Two Other Things
The Lizard wins the Lion in Edo State
Hmm. While watching the Politics Today programme on Channels Television on the 17th of September I had to laugh when Seun asked Adams Oshiomole his thoughts on the fact that Obaseki said he was going to retire him come the gubernatorial election of Edo state on the 19th of September.
Adams Oshiomole replied in boastful terms which I did find really hilarious. He said he was a political Lion while Obaseki was a political Lizard so how could he win and retire him? I was therefore really interested in the result eventually so when Obaseki won I could only wonder. How is the Lion feeling now that the Lizard won the duel? Shame!
I cannot be the only one that has noticed the way Nigerians behave in traffic or at a junction with traffic lights.
Most times if you’re the one furthest in front you hear the cars behind you honking just as the light says green, almost as if it is expected that your reflexes to accelerate and the appearance of the green light should be in sync.
We are the most impatient people in the world. Often causing gridlocks and confusing situations on the road simply because we are constantly in a hurry.
Yet this is the most riveting factor. That how we behave while driving on the road, is exactly what our character while living our general daily lives is like. It is just the way we behave.

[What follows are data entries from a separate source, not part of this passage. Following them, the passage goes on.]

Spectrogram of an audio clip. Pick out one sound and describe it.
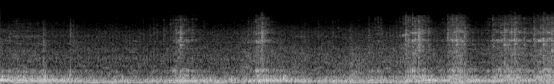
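A truck engine roars loudly as it drives through mud.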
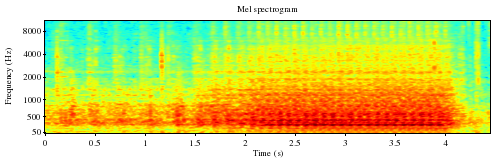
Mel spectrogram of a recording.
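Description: Nearby sewing machine stitching the lining of a purse with a sew-in frame, a fast, even whirring run that builds and holds for a couple of seconds before stopping abruptly.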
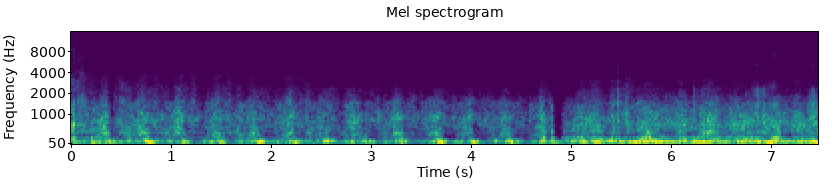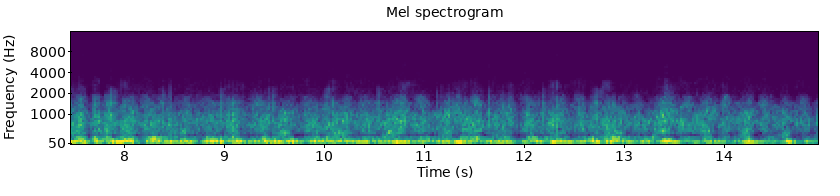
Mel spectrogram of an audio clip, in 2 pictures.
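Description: Both hands scratch the top and sides of a black foam windscreen on a microphone with short nails. The result is a dense, continuous scratchy rustle with a strong low rumble underneath.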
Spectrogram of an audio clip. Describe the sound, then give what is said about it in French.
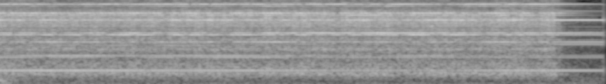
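An old telephone bell rings in one long, continuous, loud metallic burst, then cuts off abruptly near the end. No voices are heard. “Le téléphone sonne.”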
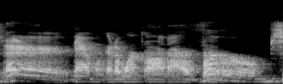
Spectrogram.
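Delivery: lightly growled butch nun teacher; mock gruff nun addressing her class. Imitating the butch English nun.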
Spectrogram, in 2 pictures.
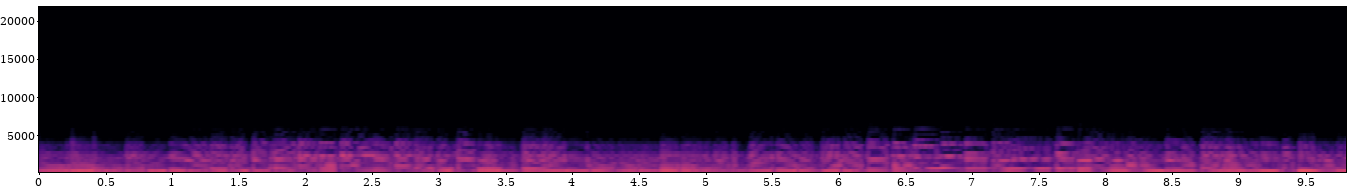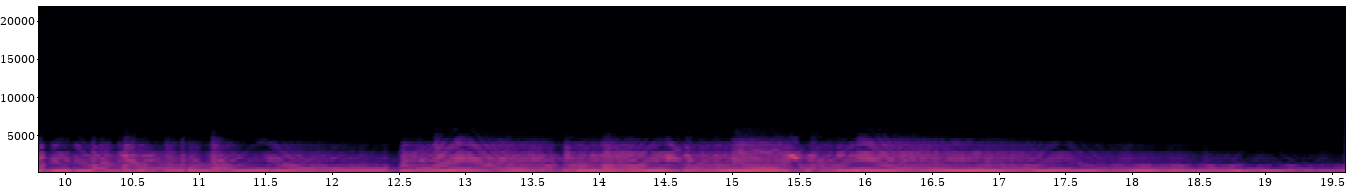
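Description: Ibanez RG 2550 electric guitar on its neck humbucker, warm tone, strummed and picked chords with chorus-like modulation and mild drive, playing steadily and fairly loud with no talking.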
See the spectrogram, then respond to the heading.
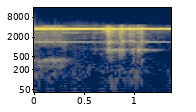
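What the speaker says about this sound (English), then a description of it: "the ringing of that phone bell means mystery" A telephone bell rings in bright, repeated trills in an old NBC radio detective drama, loud and clear with no voices over it.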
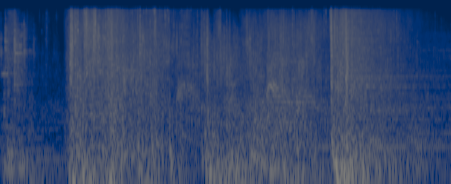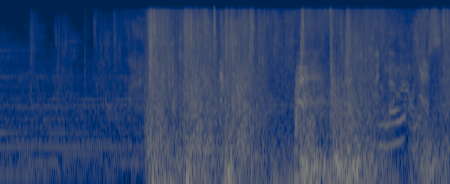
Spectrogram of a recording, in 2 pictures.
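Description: Weapons clash and bones crack in loud bursts of fighting.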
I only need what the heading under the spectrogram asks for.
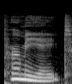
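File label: "permeate", American English; AmericanBritish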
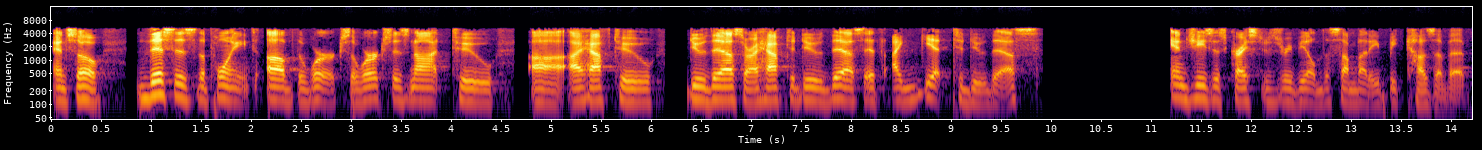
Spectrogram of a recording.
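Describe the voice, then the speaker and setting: A man's voice: lowish voice, a little slow. A man in his thirties preaching a sermon in a conversational, self-deprecating way. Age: 30s. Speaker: pastor. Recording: dull lo-fi recording.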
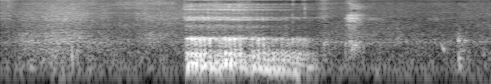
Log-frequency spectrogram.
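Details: An angry Siberian Husky reacts to a hug with a single deep, gravelly growl of about one second, loud and buzzing, followed by faint shuffling and small clicks.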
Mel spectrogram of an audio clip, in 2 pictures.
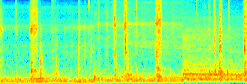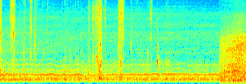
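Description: DeWalt cordless drill running at a steady speed for about four seconds as it bores a hole through a rubber golf cart floor mat for a push pin. Scattered sharp clicks and taps run throughout.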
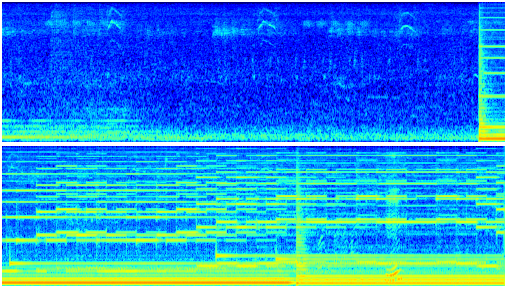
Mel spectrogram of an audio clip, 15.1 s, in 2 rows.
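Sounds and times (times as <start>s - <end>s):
bird chirping: 0.0s - 7.8s
low hum: 7.2s - 15.0s.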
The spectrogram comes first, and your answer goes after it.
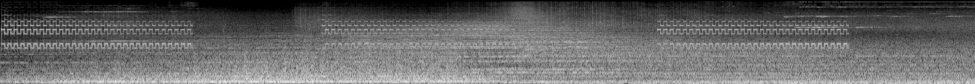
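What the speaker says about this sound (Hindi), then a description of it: "आबिद भाई को फ़ोन लगाइए और उन्हें तुरंत बुलाइए" A telephone rings loudly in bursts of a bright repeating electronic tone, three rings within a few seconds, over a steady background rumble in a tense domestic drama scene.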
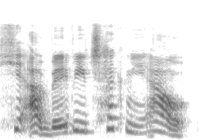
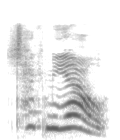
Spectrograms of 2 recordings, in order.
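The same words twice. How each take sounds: First: Loud swaggering brag; hammed-up cool-guy call; cocky show-off. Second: High, loud echo of a brag; high fangirl echo; echoing cheer. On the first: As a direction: strut it out for the crowd. Leo struts for the nymphs. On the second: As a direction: cheer it back pitched way up. Echo repeats the boast. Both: A narrator's reading.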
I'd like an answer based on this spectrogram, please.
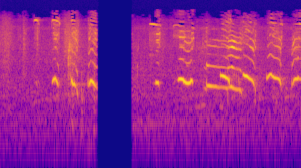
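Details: One-month-old puppies, aged one month and two days, giving high, thin whining whimpers that bend up and down, in short bursts with a brief silent gap near the start, then several overlapping whines from more than one pup.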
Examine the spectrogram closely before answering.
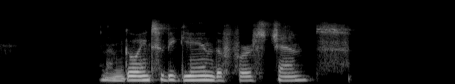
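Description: A young woman speaks calmly and softly into a microphone.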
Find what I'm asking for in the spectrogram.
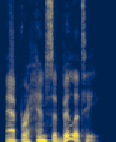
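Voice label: "apprehensibility", British English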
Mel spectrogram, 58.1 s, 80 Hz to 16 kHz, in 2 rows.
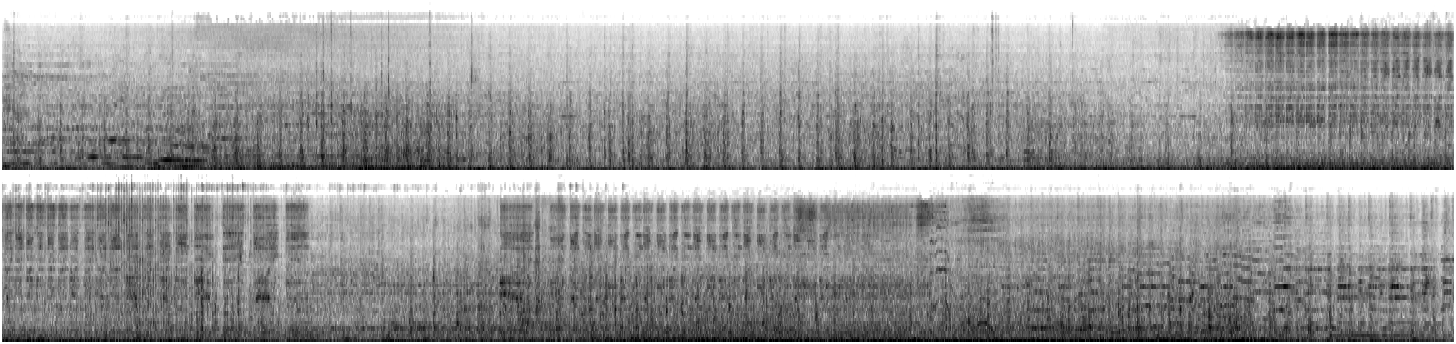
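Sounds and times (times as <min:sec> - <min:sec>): train cars rumbling on rails: 0:00.0 - 0:58.0
hissing rattle: 0:24.4 - 0:49.6.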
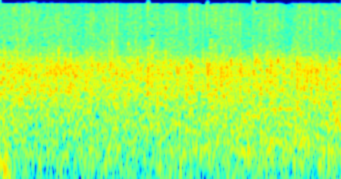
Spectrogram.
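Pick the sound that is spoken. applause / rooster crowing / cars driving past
applause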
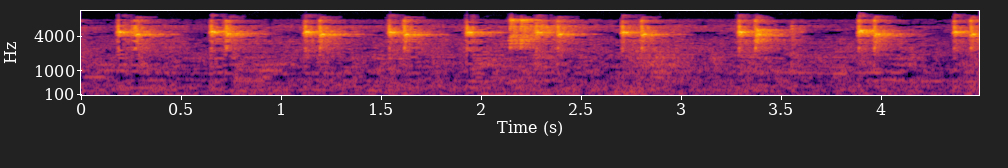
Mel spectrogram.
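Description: A squirrel gives sharp, high chips, repeated about twice a second in an uneven series.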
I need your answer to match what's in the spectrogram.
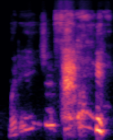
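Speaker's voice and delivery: high astonished gasp of a question. Retold or imitated. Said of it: "Of course, I went".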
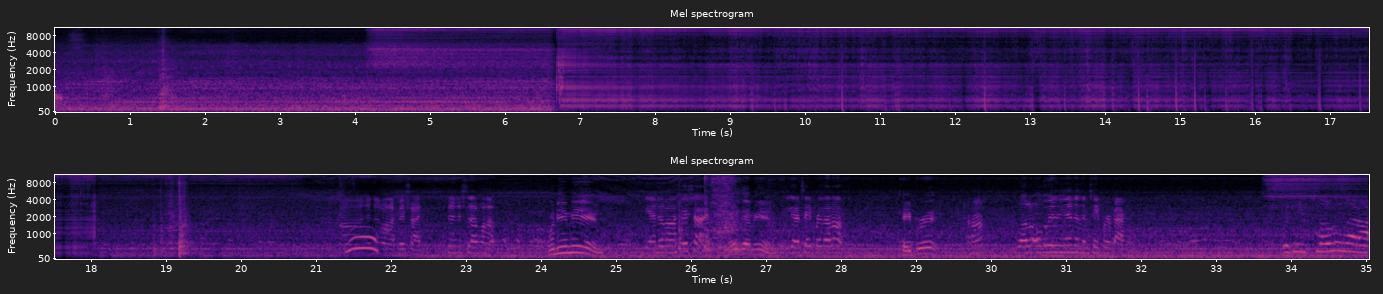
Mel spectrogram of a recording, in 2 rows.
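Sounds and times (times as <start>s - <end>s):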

Mostly a disorganized, impatient and slipshod group of people.
Muhammed Belgore is a legal counsel with Mahmud Magaji & co. He can be reached on [email protected]